I have now discovered that two Anaerobic Digester power plants have recently been built and opened to the east of Exeter – one in 2013 and the other in 2014. That explains now why the land use around here has changed so much in recent years – people are being encouraged to grow maize to feed these power plants. I have written before about maize – see here and here as have many others – see here,  here and here. The real problem with maize is that it is harvested in the autumn and the fields are then left bare and compacted until the spring. Any winter rain which falls on such fields especially if they are on slopes (which in Devon many are) quickly runs off with some soil onto the adjacent roads and into the brooks and then flows rapidly towards the Exe Estuary.

I would really urge the Environment Agency, Devon County Council and DEFRA to have a long hard look at this issue. Land use has a major role to play in reducing flooding – it is not all about building flood defence structures – see Tony Juniper’s article on this very topic after the Somerset Floods in 2014 here.

I came across this very interesting tweet from Oliver Dowding, who is an organic farmer and on the Council of the Soil Association.

Oliver Dowding

That is a staggering fact and goes a very long way to explain much of the flooding we see today. With the weather in such turmoil and driven by climate change we are going to see more intense events over the coming months and years like Storms Desmond, Eva and Frank. To make any progress in protecting people from the floods we need to look at how we manage the land in our river catchments as well as building flood defences around our villages, town and cities.

 

 

 

 

 

 

 

Rain and maize don’t mix

It rained pretty heavily Friday night and Saturday morning and as a result the little stream near my garden in Exton was in spate.
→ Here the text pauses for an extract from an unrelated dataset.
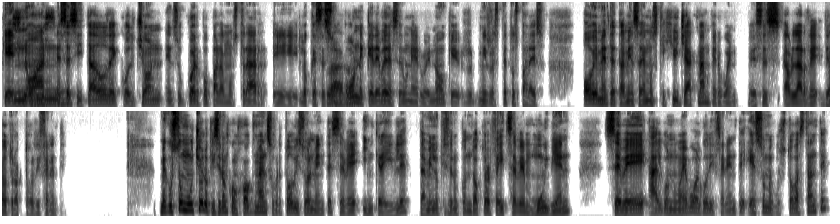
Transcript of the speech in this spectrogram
que no han necesitado de colchón en su cuerpo para mostrar eh, lo que se supone que debe de ser un héroe, ¿no? Que mis respetos para eso. Obviamente también sabemos que Hugh Jackman, pero bueno, ese es hablar de, de otro actor diferente. Me gustó mucho lo que hicieron con Hawkman, sobre todo visualmente, se ve increíble. También lo que hicieron con Doctor Fate se ve muy bien se ve algo nuevo, algo diferente. Eso me gustó bastante.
It often does and unfortunately Station Road by the Church sometimes floods.


The little stream on this occasion stayed within its banks but what was startling was the colour of the water – it was deep brown. The stream doesn’t have a large catchment so I decided to have a look around Exton and Woodbury to see if I could work out why the river was so coloured.

Exton stream
The little stream up past Woodbury was also running brown

Exton maize
It soon became clear what the problem was – quite a lot of the catchment is growing maize which isn’t harvested until late autumn. Harvesting maize also requires a lot of tractor work which compacts the soils and causes wheel ruts to form. The fields at this time of year are devoid of any vegetation.

Maize
Here is the same field in September resplendent with its crop of maize. Maize is used as a fodder crop for cattle or can be used in an anaerobic digester to produce energy. I don’t know the fate of the maize around Exton and Woodbury though.

Exton maize2The problems are exacerbated when the crops are on sloping fields. They quickly become waterlogged during heavy rain which then runs off the land taking a suspension of soil with it. The rain is literally washing the field’s soil into the stream. In addition – as the fields are compacted and waterlogged the speed that the water runs off at is accelerated which leads to quicker flash flooding.

Exton cereal
Elsewhere in the catchment are autumn sown cereal crops – again the fields are largely bare and again the rain can wash the soil away.  Maize fields are however particularly susceptible to this phenomenon.

Exton grass
The catchment also possesses permanent pastures which are much better at holding back the rain from the river

As a result of all of this I have done a little research into the growing of maize in Britain. Apparently over the last decade there has been an enormous growth in the growing of maize and now over 160,000 ha. are grown in southern Britain with a significant proportion in Devon. This growth has been pretty controversial too. Interesting I found a 2014 report from the Soil Association on the problems – it is worth a read click here for their report ‘Runaway Maize’.

It doesn’t seem to me to be a very sustainable farming practice if it leads to such soil degradation. It is also the height of irony that on one hand the Environment Agency are working to stop communities from flooding whilst their parent Department of Governement DEFRA are promoting and supporting via the Common Agricultural Policy and the Renewable Heat Incentive the growth of maize.